That's how things were done in those days; is that how a Celine Dion gets a Vegas gig nowadays? I doubt it, but could be.
As the city evolved and flourished, Las Vegas would become known for its boxing as much as for its show biz. Not many of the major championship fights came the Riviera's way, but a dandy did occur there on September 21, 1985, when the previously invincible Larry Holmes, a good 20 pounds heavier than Michael Spinks, was beaten by him in a heavyweight fight. I enjoyed that outcome very much, Holmes having possessed all of the arrogance of Muhammad Ali but none of the charm.
Everybody paying last respects to the Riviera this weekend can take a last look around, sense the presence of the ghosts of casinos past.
Of the '50s and '60s visitors and generations that followed. Of sharpies and rubes, of turtlenecks and Nehru jackets, of miniskirts and go-go boots, of cigarette cases and Zippo lighters, of slot-machine lemons and cherries and the banging, clanging silver dollars that spat into a metal tray, rather than a paper receipt as would pop forth today. I haven't the vaguest idea where that Vegas has gone.
When it was built, the $10 million Riviera came equipped with nine floors and 250 rooms in a town where two-story hotels were considered deluxe and elevators were rarely needed or even seen. Back then, it came across as ostentatious, almost too much; now it just seems quaint in a city of 60-story hotels.
The die has been cast.
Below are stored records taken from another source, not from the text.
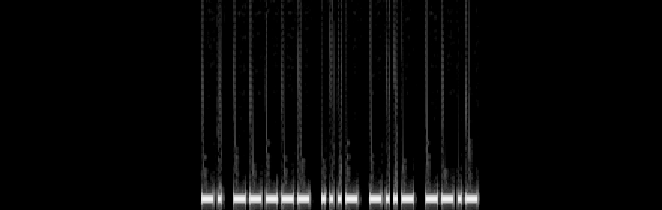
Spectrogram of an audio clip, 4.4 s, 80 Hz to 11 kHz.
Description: Morse code, heard as a keyed tone, about 46 wpm, 700 Hz. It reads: N0VXQ
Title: USA Call Signs - 5 Characters - 45wpm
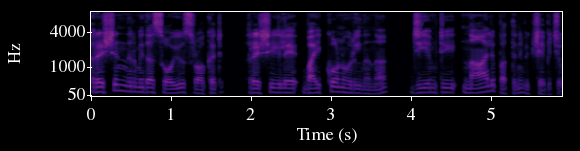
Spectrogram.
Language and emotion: Malayalam, neutral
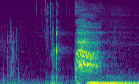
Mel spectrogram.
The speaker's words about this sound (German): Ich nehme kurz einen Schluck.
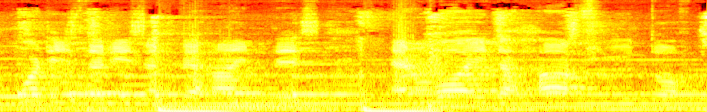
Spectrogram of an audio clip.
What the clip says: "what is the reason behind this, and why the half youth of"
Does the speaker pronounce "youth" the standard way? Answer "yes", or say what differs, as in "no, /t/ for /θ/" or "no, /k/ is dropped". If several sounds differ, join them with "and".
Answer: no, /t/ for /θ/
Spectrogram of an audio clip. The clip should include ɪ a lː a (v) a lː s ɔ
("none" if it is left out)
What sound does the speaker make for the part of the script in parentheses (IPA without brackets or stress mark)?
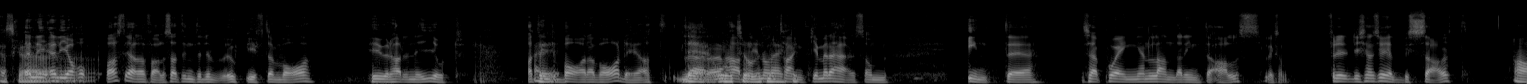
f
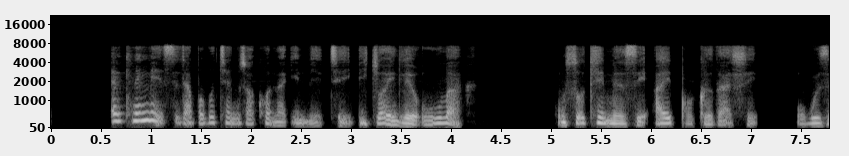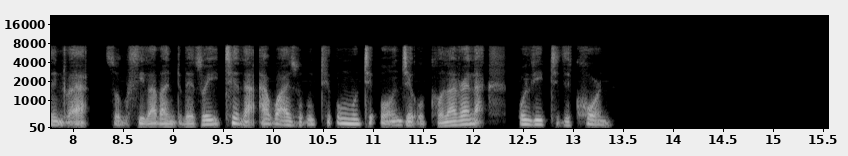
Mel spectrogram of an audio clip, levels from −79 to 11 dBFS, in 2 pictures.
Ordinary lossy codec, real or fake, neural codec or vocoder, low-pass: Opus, 64 kbps; fake; codec, 16 kHz, 0.5 kbps, FunCodec, trained on LibriTTS, 25 frames a second; 7.2 kHz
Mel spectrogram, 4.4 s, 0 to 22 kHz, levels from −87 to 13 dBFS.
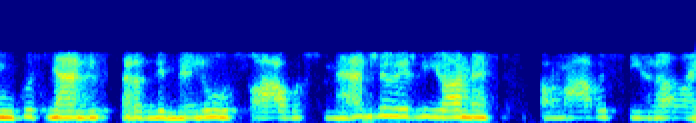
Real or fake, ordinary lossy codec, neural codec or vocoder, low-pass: fake; Opus, 16 kbps; codec, 24 kHz, 1.5 kbps, HILCodec; 3.6 kHz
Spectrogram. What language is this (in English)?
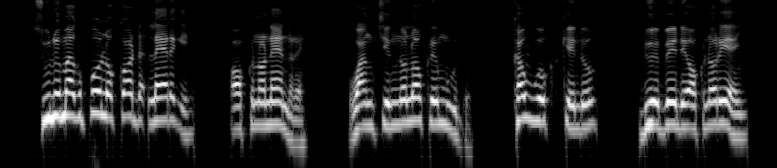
Luo (Kenya and Tanzania)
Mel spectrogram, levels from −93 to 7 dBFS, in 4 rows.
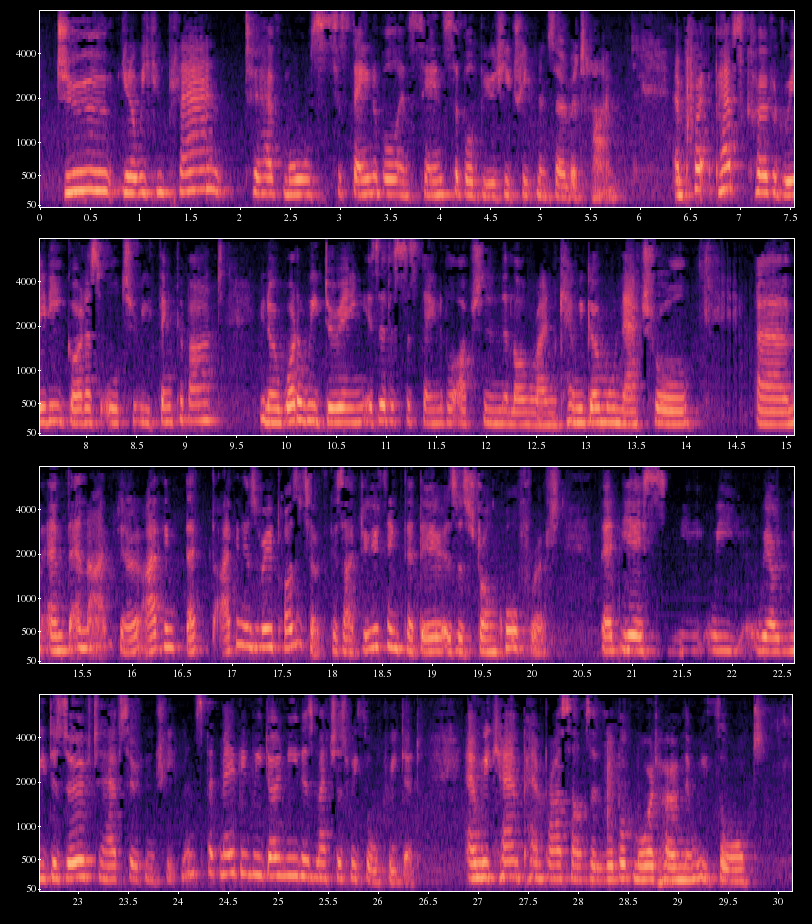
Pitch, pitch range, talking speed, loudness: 220 Hz, 205-245 Hz, 220 wpm, -22 LUFS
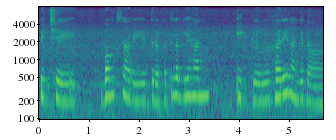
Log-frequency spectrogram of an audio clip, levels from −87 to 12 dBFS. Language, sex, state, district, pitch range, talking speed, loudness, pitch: Punjabi, female, Punjab, Kapurthala, 195-235 Hz, 105 wpm, -18 LUFS, 225 Hz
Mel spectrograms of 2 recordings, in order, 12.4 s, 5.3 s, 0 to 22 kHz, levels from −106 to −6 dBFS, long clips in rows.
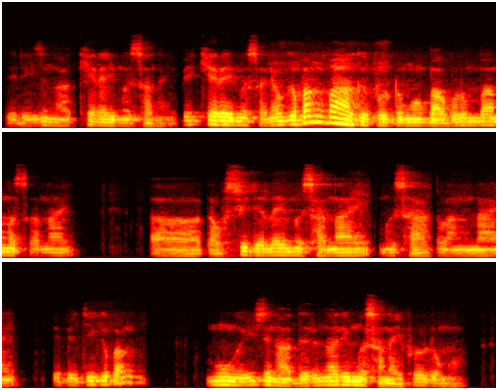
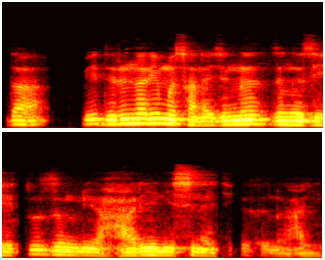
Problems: low volume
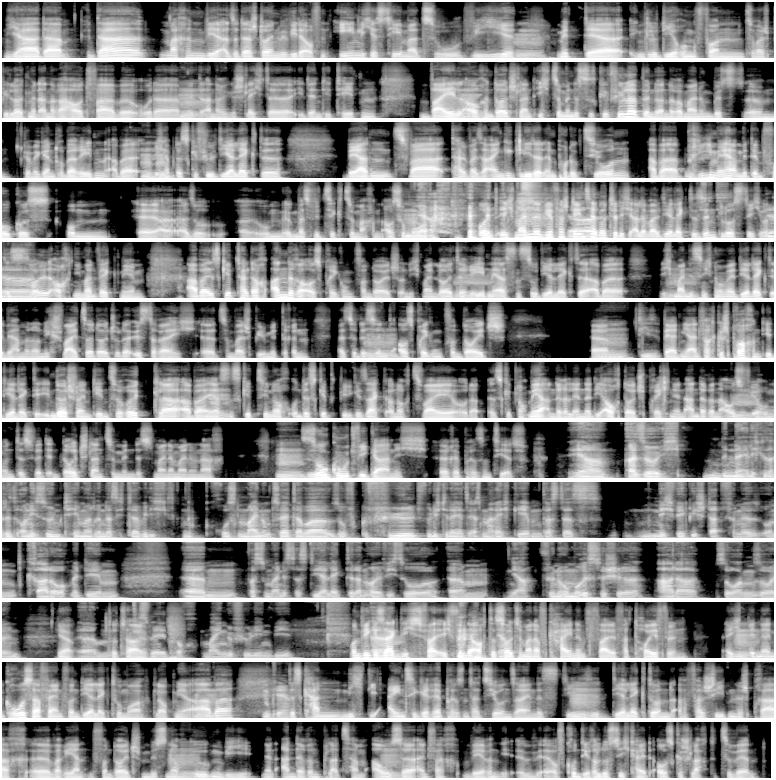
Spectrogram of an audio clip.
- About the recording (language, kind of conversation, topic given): German, podcast, Was bedeutet für dich gute Repräsentation in den Medien?
- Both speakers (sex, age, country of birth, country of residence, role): male, 25-29, Germany, Germany, guest; male, 25-29, Germany, Germany, host
- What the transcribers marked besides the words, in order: stressed: "sind"; laughing while speaking: "Ja"; laugh; other background noise; stressed: "Deutschland"; stressed: "so"; chuckle; throat clearing; stressed: "großer"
It closes come Monday, and it probably won't be long thereafter that the Riviera rests in pieces, just like the rest, blown to kingdom come. Craps, we lose.